Sweat glistens on the skin of the 24-year-old Jeanine. Here and there it coalesces into tiny rivulets that trickle and drip onto the bedsheets. A high fever rages inside her, accompanied by a crushing headache and pains that wrack her muscles.
Earlier during the day, a doctor told her the test had been positive. She was suffering from dengue, and there is no treatment for the disease. All the clinic staff could do was to treat the symptoms, basically with painkillers, and make her comfortable. She just had to see it through, let her body do the fighting. And hope the infection would not develop into a more deadly form.
Each year an estimated 390 million people contract dengue virus. Most of them are only mild infections, but some progress to the more severe dengue haemorrhagic fever that kills many thousands of people.
And it is spreading. Every year there are more cases, across more and new areas of the world, and we seem unable to stop its relentless march.
Why is this happening?

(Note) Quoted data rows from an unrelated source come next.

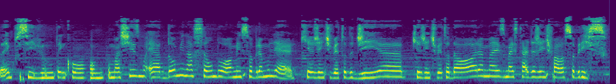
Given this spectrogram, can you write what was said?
é impossível, não tem como. O machismo é a dominação do homem sobre a mulher, que a gente vê todo dia, que a gente vê toda hora, mas mais tarde a gente fala sobre isso.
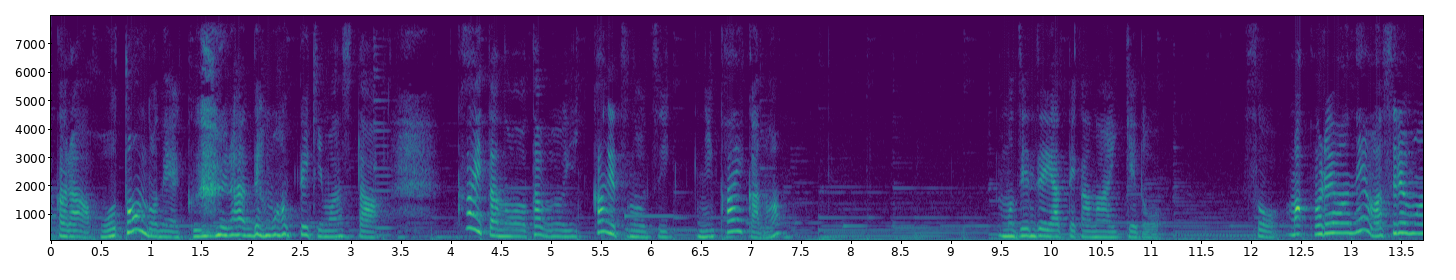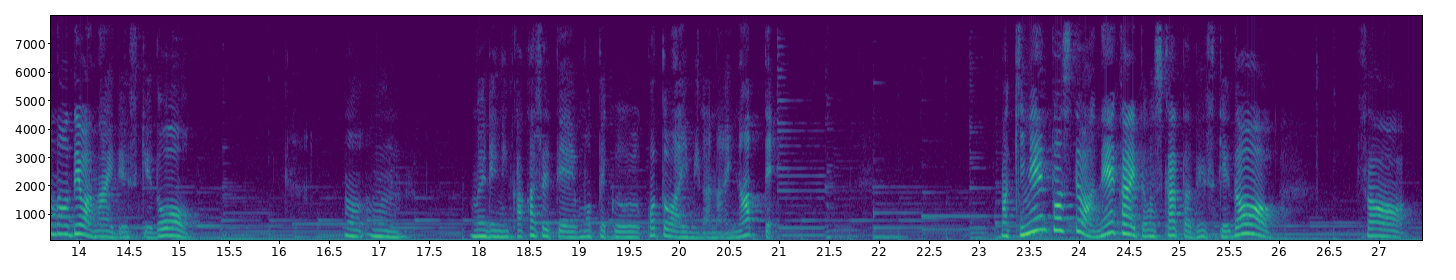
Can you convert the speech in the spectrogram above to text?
からほとんどね空欄で持ってきました。書いたの多分1ヶ月のうち2回かな？もう全然やっていかないけど。そう。まあこれはね忘れ物ではないですけどもううん。無理に書かせて持ってくことは意味がないなって。まあ記念としてはね書いてほしかったですけどそう。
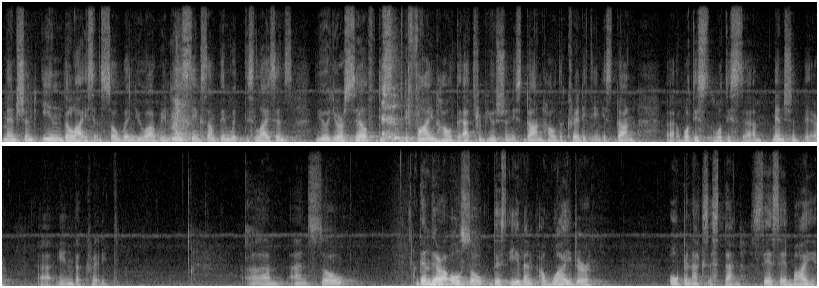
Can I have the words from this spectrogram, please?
mentioned in the license. So when you are releasing something with this license, you yourself define how the attribution is done, how the crediting is done, uh, what is, what is um, mentioned there uh, in the credit. Um, and so then there are also, there's even a wider open access than CC BY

Dengue virus is spread by two mosquito species that have a particularly close affiliation with humans. These are Aedes aegypti, and its sister species Aedes albopictus. Of the two, Aedes aegypti is more effective carrier.
Seen under a microscope, they are surprisingly attractive mosquitoes, with beautiful patterns of black and silvery-white, each with its own characteristic design that makes it easy to recognise.
Both these species are strongly attracted to humans for the blood-meals the females need to produce their eggs. Both breed in small quantities of water – such as the water storage jars around households in tropical countries, or in rainwater that collects in discarded tins, bottles and other rubbish. They also prefer to bite by day, when people are not protected by mosquito nets.
Aedes aegypti is originally from Africa. Here, in the tropical and subtropical regions of the continent, it silently transmitted yellow fever and several other viruses.
During the slave trade, some of these mosquitoes found their way into the storage areas of ships that plied routes between the west coast of Africa and the Caribbean. In the humid and warm lower decks, they thrived on the blood of the sailors huddled in the confined spaces.
Female mosquitoes also laid virus-infected eggs in the rain-soaked containers and goods that lay on the docks before being stowed. Remarkably, these eggs can survive complete dessication, remaining viable for months until at some future time the rains return and provide the moisture they need to hatch and the larvae to complete their development.
More amazingly, the virus – which passes from the infected female mosquito into the eggs – can also survive this desiccation, and then pass successfully through the various larval stages so that the female mosquito that emerges is ready to pass the virus on. In this way yellow fever was transferred from Africa to the Caribbean as early as the mid-1600s, where it spread at rampant pace across much of South America through Central America and into the southern parts of North America, causing the deaths of tens of thousands of people.
In the same way that Aedes aegypti invaded South America via the slave trade and transferred yellow fever from one continent to another, so it is spreading dengue to numerous countries today. Both Aedes aegypti and Aedes albopictus have, over the last half century or so, exploited increasing trade between continents to stow on board ships and aircraft, and even buses and taxis, to hop from one country to the next.
And it is not only dengue that is spreading its misery and economic consequences across the globe. Other mosquito-borne diseases are following the same pattern, collectively scaling up the public health threat. Within the next decade, they are set to overtake malaria as the biggest mosquito-borne health threats on the planet.
Dengue is already a significant second to malaria. Some of the others are chikungunya, Zika and West Nile virus, while yellow fever will pose a serious threat when it inevitably establishes a foothold in Asia. But the list does not end there.
Africa has been the source of several of our worst mosquito-borne viruses, and there are multiple others with exotic names such as Spondweni, Ndumu, Ntaya, Sindbis, Semliki Forest virus, O’nyong-nyong and more. Like Zika before them, their potential for escaping their confines in rural Africa and turning into international public health threats remains unknown, and we neglect them at our peril.
As so often happens, something dramatic has to take place before society is rudely shocked into action. So long as these viruses are quietly circulating in the confines of rural Africa, we will ignore them – until the day when the next Zika starts spreading like wildfire across a continent.
We still haven’t taken the lessons on board. Dengue continues to spread, and so too Zika, chikungunya, and others. We lack the vaccines to stop these diseases in their tracks, we do not provide the resources to effectively measure their true prevalence and incidence, we still grapple to develop effective tools to deal with the mosquitoes that carry the debilitating viruses. The time has come to be more proactive of these looming threats.
Leo Braack is Senior Vector Control Specialist at Malaria Consortium.
Now read this: It’s time for a World Dengue Day. Here’s why.